● What is required: Once you have found the line with "Turn this spectrogram into text." in the records below, retype it and every line after it to the end exactly, with no pictures and nothing more.

□ □ □ □ □ □ □

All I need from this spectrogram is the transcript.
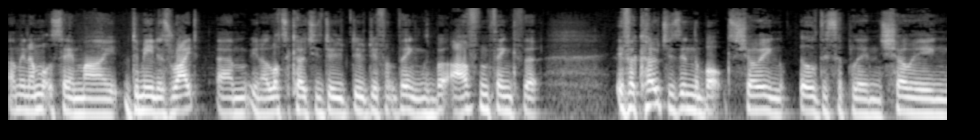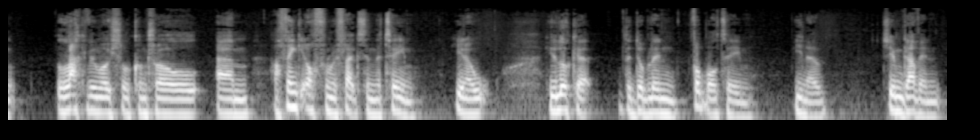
I mean, I'm not saying my demeanour's right. Um, you know, lots of coaches do do different things, but I often think that if a coach is in the box showing ill discipline, showing lack of emotional control, um, I think it often reflects in the team. You know, you look at the Dublin football team. You know, Jim Gavin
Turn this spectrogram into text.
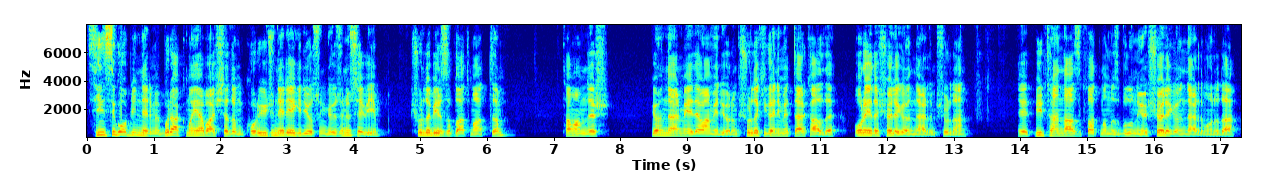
Sinsi goblinlerimi bırakmaya başladım. Koruyucu nereye gidiyorsun gözünü seveyim. Şurada bir zıplatma attım. Tamamdır. Göndermeye devam ediyorum. Şuradaki ganimetler kaldı. Oraya da şöyle gönderdim şuradan. Evet bir tane daha zıplatmamız bulunuyor. Şöyle gönderdim onu da.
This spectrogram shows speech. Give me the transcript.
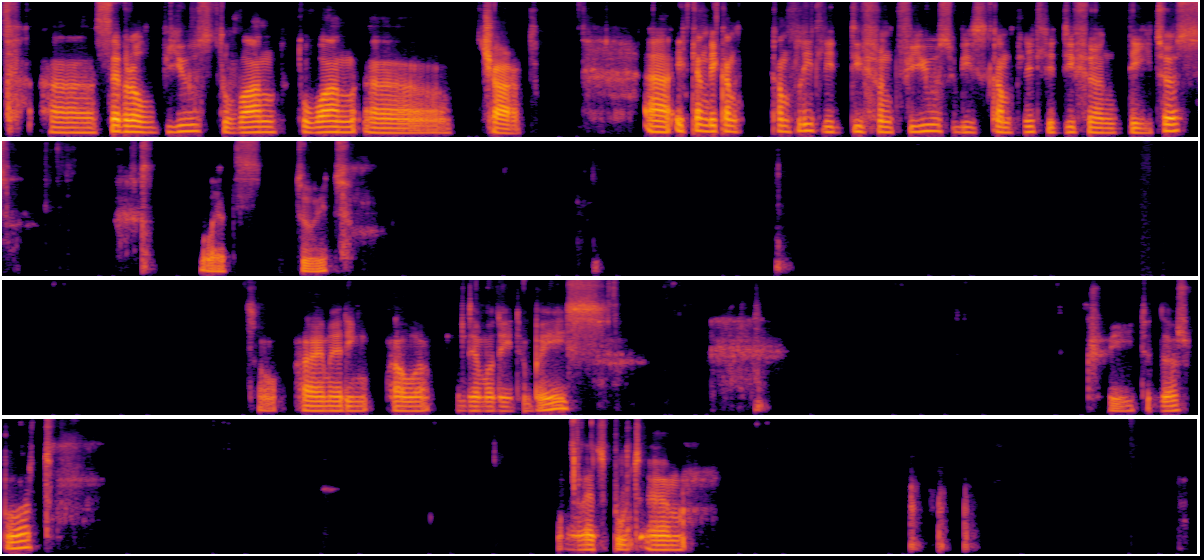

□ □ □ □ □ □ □

● Solution for this exercise:
Turn this spectrogram into text.
Sinsi goblinlerimi bırakmaya başladım. Koruyucu nereye gidiyorsun gözünü seveyim. Şurada bir zıplatma attım. Tamamdır. Göndermeye devam ediyorum. Şuradaki ganimetler kaldı. Oraya da şöyle gönderdim şuradan. Evet bir tane daha zıplatmamız bulunuyor. Şöyle gönderdim onu da.
This spectrogram shows speech. Give me the transcript.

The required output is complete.